The original Sonic the Hedgehog is a unique and highly addictive platformer for it's time, even if certain aspects haven't aged as well as others. What's immediate from the get go is, as with most games in the series, the vibrant visuals and memorable music, introducing us to some of the most iconic themes of the series that remain impactful even today. Level design is where things truly come to fruition when it comes to assessing the game's innovative appeal back in the day - a balance of challenging platforming and fast paced gameplay is achieved, which makes this far more than running to the right as fast as possible.
The game's key flaw lies with it's difficulty, which can sometimes feel unbalanced - Labyrinth Zone is of course what comes to mind when we discuss such a thing. It's good that the experience never feels too easy, but don't be surprised if you have to repeatedly spam the level select code even if you're far from new to the game. That aside, it's still ranks as one of the Genesis' best titles, and the merit it holds of launching the blue blur's career is enough to make it a treasured classic for sure.
#2 - Sonic the Hedgehog 3 (1994)

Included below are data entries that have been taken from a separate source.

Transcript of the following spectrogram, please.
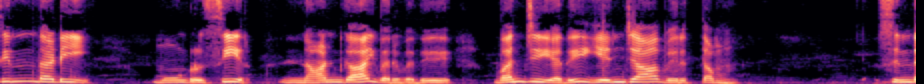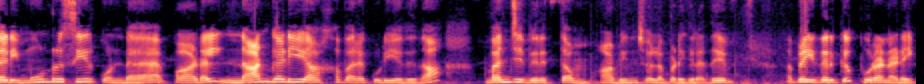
சிந்தடி மூன்று சீர் நான்காய் வருவது. வஞ்சியது எஞ்சா விருத்தம். சிந்தடி மூன்று சீர் கொண்ட பாடல் நான்கடியாக வரக்கூடியது தான் வஞ்சி விருத்தம் அப்படின்னு சொல்லப்படுகிறது. அப்புறம் இதற்கு புறநடை.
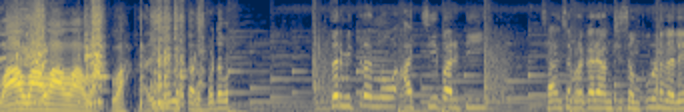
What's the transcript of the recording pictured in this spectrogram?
वा वा वा वा वा वा. तर मित्रांनो आजची पार्टी छानशा प्रकारे आमची संपूर्ण झाले.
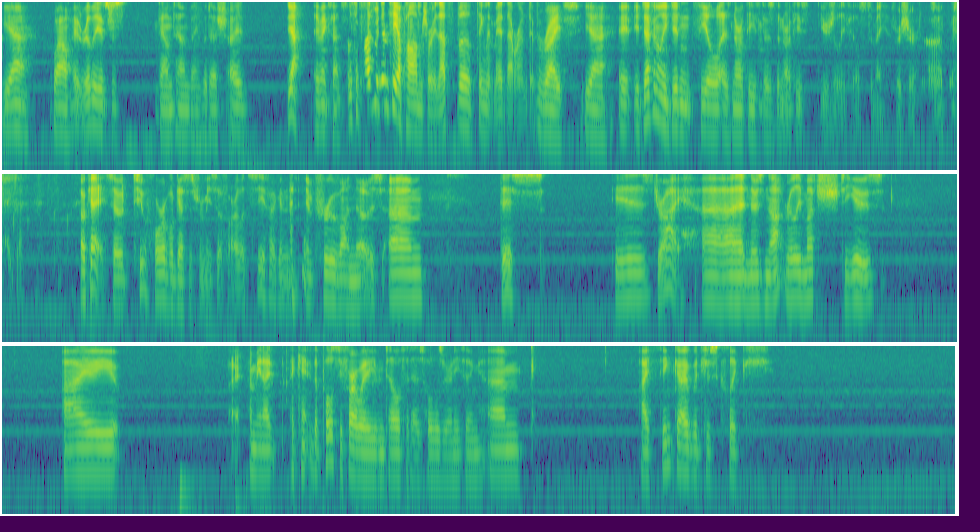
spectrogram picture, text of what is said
yeah. Wow, it really is just downtown Bangladesh. I, yeah, it makes sense. I'm surprised we didn't see a palm tree. That's the thing that made that round different. Right. Yeah. It, it definitely didn't feel as northeast as the northeast usually feels to me, for sure. So. Uh, yeah, exactly. Okay, so two horrible guesses from me so far. Let's see if I can improve on those. Um, this is dry, uh, and there's not really much to use. I, I, I mean, I, I can't. The pole's too far away to even tell if it has holes or anything. Um, I think I would just click.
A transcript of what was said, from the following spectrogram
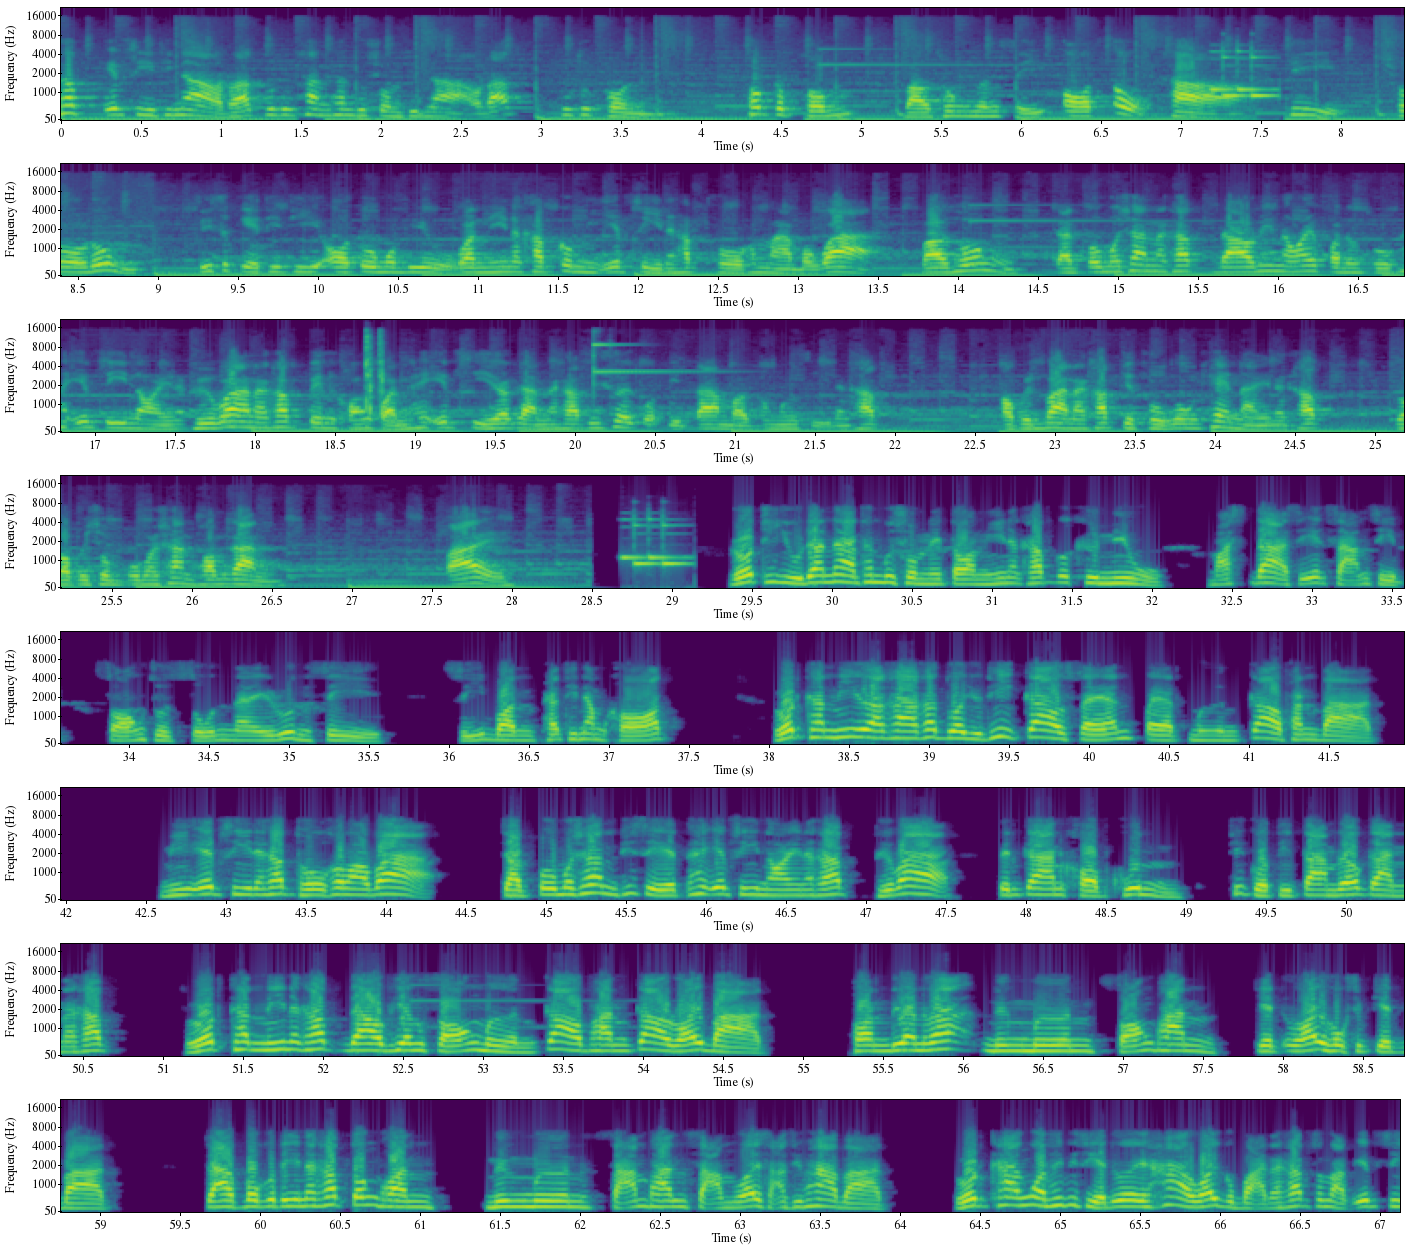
ครับสวัสดีครับ FC ที่น่ารักทุกทุกท่านท่านผู้ชมที่น่ารักทุกทุกคน พบกับผมบ่าวทงเมืองศรีออโต้คาร์ที่โชว์รูมศรีสเกตทีทีออโตโมบิลวันนี้นะครับก็มี FC นะครับโทรเข้ามาบอกว่าบ่าวทงจัดโปรโมชั่นนะครับ ดาวน้อยๆผ่อนถูกให้ FC หน่อยนะถือว่านะครับเป็นของขวัญให้ FC แล้วกันนะครับ ที่ช่วยกดติดตามบ่าวทงเมืองศรีนะครับ เอาเป็นว่านะครับจะถูกลงแค่ไหนนะครับเราไปชมโปรโมชั่นพร้อมกัน ไป รถที่อยู่ด้านหน้าท่านผู้ชมในตอนนี้นะครับ ก็คือ New Mazda CX-30 2.0 ในรุ่น C สีบอลแพ t ินัมคอร์สรถคันนี้ราคาค่าตัวอยู่ที่ 989,000 บาท มี FC นะครับ โทรเข้ามาว่าจัดโปรโมชั่นพิเศษให้ FC หน่อยนะครับ ถือว่าเป็นการขอบคุณที่กดติดตามแล้วกันนะครับ รถคันนี้นะครับ ดาวเพียง 29,900 บาท ผ่อนเดือนละ 12,767 บาท จากปกตินะครับต้องผ่อน13,335บาท ลดค่างวดให้พิเศษเลย500กว่าบาทนะครับสำหรับ FC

Often considered the best of the series' best installment by many, Sonic the Hedgehog 3 also ranks as one of the highest scoring games of the entire franchise - for good reason. Building upon the much loved formula in a number of ways, Sonic 3 is a huge step forward from it's predecessors in terms of visual prowess for a start, featuring vibrant, detailed environments dotted with superbly animated sprites. Things are also more interesting from a narrative perspective, as this is where we were of course introduced the beloved Knuckles the Echidna, who seeks to protect Angel Island from Sonic after being fooled into thinking he's the villain by the tenacious Doctor Robotnik.
The gameplay is what fans have come to love - speeding through beautifully structured levels, but never bereft of detailed platforming segments that require a lot more skill than it may initially seem. This introduces a fresh level of diversity and challenge into the core format, and although it can be frustrating like it's predecessors, this doesn't stop it from being a superb experience from start to finish. Of course, another memorable trait is the ability to play as the aforementioned Knuckles, with his gliding ability making way for a multitude of new ways to tackle the most challenging stages. Whilst I don't consider it my favourite of the series, it comes very, very close, and Sonic 3 is still one of the Genesis' best games without a doubt.
#1 - Sonic the Hedgehog 2 (1992)
Probably one of the first games I ever played as a kid (alongside countless other Genesis titles), Sonic 2 remains my fave of the series to date due to it's amazing improvements over an already superb formula that the original comfortably established. The game introduced Sonic's beloved friend Tails to the series, with him appearing as an in game sidekick that either the CPU or a second player can control. It's a shame he doesn't fully work out either way though, in hindsight, with the AI being fairly dumb and the game being a little too fast to follow for the second player should they choose to join in.
But Sonic 2 remains one of my fave games to date for a number of reasons, be it it's colourful visuals, superb soundtrack, and it's varied, creative level design that's both challenging and great fun. There's a stronger emphasis on speed than in the original, and the difficulty, while still a bit harsh at times, is noticeably more balanced, with a reduced focus on beginners traps and difficulty spikes. Perhaps it can feel a bit repetitive at times and equally frustrating during certain parts of the latter stages, but all in all, it stands as my personal favourite of the four main titles and probably Sonic's best 2D outing of all time.
UPDATE: This post has now been adapted into a video for the gaming channel ProjectFalconPunch! Check it out via the link below!
Thanks for reading!